A Quick Summary by Dror

(Intentionally terse. A sea of details appears in the book and already appeared on the blackboard. But these are useless without some organizing principles; in some sense, "understanding" is precisely being able to see those principles within the sea of details. Yet don't fool yourself into thinking that the principles are enough even without the details!)

Theorem. A finite generating set G has a subset which is a basis.

Proof Sketch. Grab more and more elements of G so long as they are linearly independent. When you can't any more, you have a basis.
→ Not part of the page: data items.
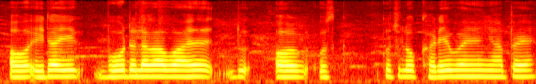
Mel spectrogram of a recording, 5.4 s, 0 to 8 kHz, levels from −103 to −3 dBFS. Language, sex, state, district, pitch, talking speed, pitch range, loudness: Hindi, male, Bihar, Vaishali, 185 Hz, 210 wpm, 175-185 Hz, -18 LUFS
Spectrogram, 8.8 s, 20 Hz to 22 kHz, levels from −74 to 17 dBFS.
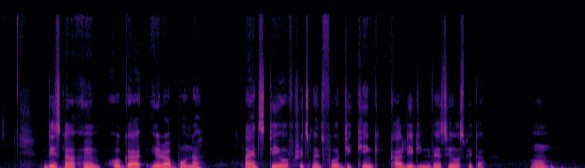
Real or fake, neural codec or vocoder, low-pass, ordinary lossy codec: fake; autoencoder, 48 kHz, 128 numbers a frame, DAC-VAE, trained on Japanese speech; none; none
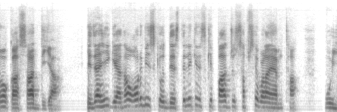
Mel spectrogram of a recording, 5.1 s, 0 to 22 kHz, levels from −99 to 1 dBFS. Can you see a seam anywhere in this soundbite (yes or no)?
yes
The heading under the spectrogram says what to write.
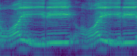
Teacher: غیری، غیری، غی میں یائلین، یا ساکن سے پہلے غین کے بعد زبر ہے، اس لیے یائلین ہوگی، یائلین کو نرم آواز کے ساتھ جلدی پڑھیں گے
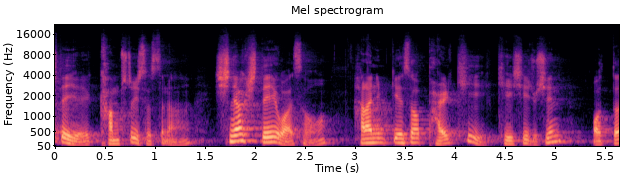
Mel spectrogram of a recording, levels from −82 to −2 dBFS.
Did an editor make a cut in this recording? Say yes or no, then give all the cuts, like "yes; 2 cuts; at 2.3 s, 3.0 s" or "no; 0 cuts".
no; 0 cuts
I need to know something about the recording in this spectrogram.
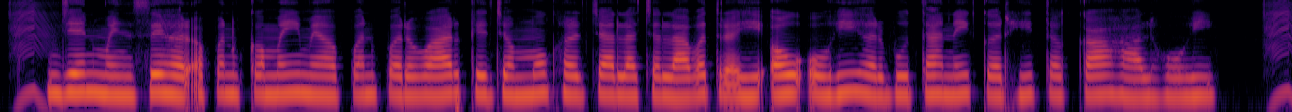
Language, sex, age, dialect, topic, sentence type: Chhattisgarhi, female, 18-24, Northern/Bhandar, banking, statement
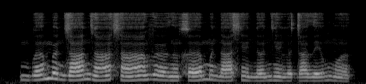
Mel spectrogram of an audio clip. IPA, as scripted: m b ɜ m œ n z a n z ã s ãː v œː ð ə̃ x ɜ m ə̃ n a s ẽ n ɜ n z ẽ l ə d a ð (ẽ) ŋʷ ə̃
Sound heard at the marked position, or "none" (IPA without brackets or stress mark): e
Lemma. (The Replacement Lemma) If G generates and L is linearly independent, then |L|\leq|G| and you can replace |L| of the elements of G by the elements of L, and still have a generating set.

Proof Sketch. Insert the elements of L one by one, and for each one that comes in, take one out of G. Which one? One used in expressing the newcomer in terms of the vectors already in G. Such a vector must exist or else the newcomer is a linear combination of some of the elements of L, but L is linearly independent.

Theorem. If a vector space V has a finite basis, all bases thereof are finite and have the same number of elements, the "dimension of V".

Proof Sketch. By replacement, |\alpha|\leq|\beta| and |\beta|\leq|\alpha|.

Theorem. Assume \dim V=n.

  1. If G generates, |G|\geq n. In case of equality, G is a basis.
  2. If L is linearly independent, |L|\leq n. In case of equality, L is a basis.

Proof Sketch.

  1. Find a basis within G; it has n elements.
  2. Use replacement to place the elements of L within some basis.